An Aircraft arrived at about 0900 and stayed until the arrival of H.M.C.S. “St LAURENT” when all survivors were taken onboard.
(SGD). F. Brown.
S.S. “ARANDORA STAR” .
From the statement made by Mr U. LIMANTANI , one of the internees, to the subsequent Enquiry:
When the ship was hit by the torpedo, I was sleeping, and soon got up, advised people to be calm, put on my lifebelt, and went on deck.
I tried to get into a lifeboat,but,when it was launched, it was nearly empty,and soon the stream and waves pushed it far.The other lifeboats were already far away. Many people had jumped into the sea and a good deal of them had already died.

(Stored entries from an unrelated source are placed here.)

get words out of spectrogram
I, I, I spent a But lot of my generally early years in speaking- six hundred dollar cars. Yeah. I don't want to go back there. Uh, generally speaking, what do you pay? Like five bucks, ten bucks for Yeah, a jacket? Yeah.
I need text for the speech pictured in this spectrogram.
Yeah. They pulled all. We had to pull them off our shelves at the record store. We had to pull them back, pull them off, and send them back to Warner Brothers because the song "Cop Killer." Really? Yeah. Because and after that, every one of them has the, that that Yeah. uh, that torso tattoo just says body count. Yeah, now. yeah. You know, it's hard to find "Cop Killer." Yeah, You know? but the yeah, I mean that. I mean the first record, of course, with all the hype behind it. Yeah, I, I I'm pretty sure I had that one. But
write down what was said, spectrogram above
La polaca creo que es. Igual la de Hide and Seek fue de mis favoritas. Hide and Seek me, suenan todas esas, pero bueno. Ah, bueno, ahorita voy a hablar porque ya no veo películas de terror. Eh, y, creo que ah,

When I realised (about 20 minutes after the torpedoing) that there was not much time left,I got down calmly into the sea,and swam away from the ship, which was quickly sinking.
She had turned on the right side,her bow was submerged people were on the decks poured into the sea, and all of a sudden she sank with a terrible noise.The sea was covered with oil, some where even blazing, with wrecks,and pieces of wood.

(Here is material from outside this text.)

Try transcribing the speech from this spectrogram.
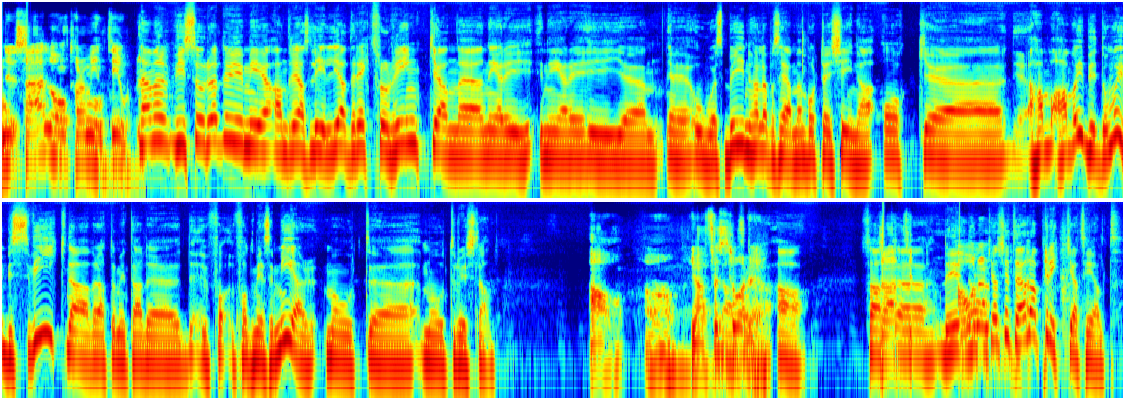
nu, så här långt har de inte gjort. Nej, men vi surrade ju med Andreas Lilja direkt från rinken eh, nere i, nere i eh, OS-byn, höll jag på att säga, men borta i Kina. Och, eh, han, han var ju, de var ju besvikna över att de inte hade få- fått med sig mer mot, eh, mot Ryssland. Ja, ja jag förstår det. Ja. Så att, Så att- eh, det, de kanske inte heller har prickat helt.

I swam for about an hour hanging at a bench,then I arranged with a member of the “Arandora Star” crew who was swimming with me,that we should try to reach a lifeboat which we had seen at about half a mile of distance.
We started pushing our bench, but after a while, he left me and swam towards the lifeboat; when I realised that the bench was a hinderance more than a help to my reaching the lifeboat, I left it and swam freely. Eventually I reached it and was picked up.

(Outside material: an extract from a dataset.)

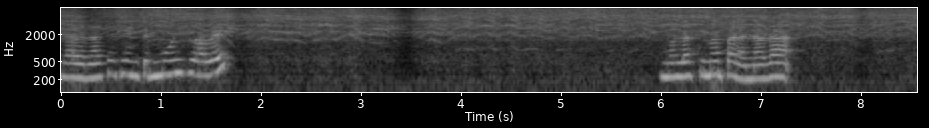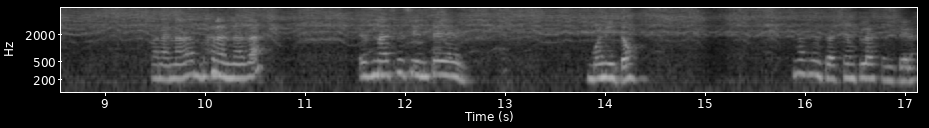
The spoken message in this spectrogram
La verdad se siente muy suave. No lastima para nada. Para nada, para nada. Es más, se siente bonito. Una sensación placentera.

Later I understood,from people who were in the lifeboat,that a captain of the Army who was in the boat, insisted that only British people should be taken on board;but the second or third officer of the “Arandora Star” (a certain Mr.Tulip) said that he picked up anybody, without any distinction of nationality.
The lifeboat was nearly full up (There were about 120 people on board) and we were terribly packed and pressed from all sides. Moreover, water was coming in, and I felt it growing higher, as I had to sit on the bottom of the boat.
At about 12.30 a flying boat sighted us and fired some flares. At 2.40 p.m. the destroyer H.83 (H.M.C.S. St. Laurent) arrived,and I was taken on board at about 3.20 p.m.
The Italian authorities were informed via the Brazilian Ambassador:
The Secretary of State for Foreign Affairs presents his compliments to the Brazilian Ambassador and has the honour to inform His Excellency that the ARANDORA STAR, having on board 734 male Italian internees and 565 German prisoners of war and civilian internees, was torpedoed and sunk on the 2nd instant.
According to the German High Command Communique issued on 3rd July, this vessel was sunk by a German U-Boat.
Every effort was made to save the lives of those on board this ship; rescue ships were at once despatched to her aid and despite the fact that the attack was made without any warning, 264 Italians and 322 Germans were saved.
More lives would probably have been saved had not many of the prisoners of war and internees refused to make use of the numerous rafts which were at once thrown over board when the ship was torpedoed.
The list of the Italians who lost their lives will be sent to the Ambassador as soon as possible.
These documents are representative of the official British position with respect to the tragedy. The incident continues to attract much controversy. The need to intern so many Germans and Italians is questioned, many of them were either refugees from Hitler or were longstanding residents in Britain who posed no threat and were antipathetic to Hitler and Mussolini. And there remains the question as to whether they really were treated equally in the evacuation from the sinking ship.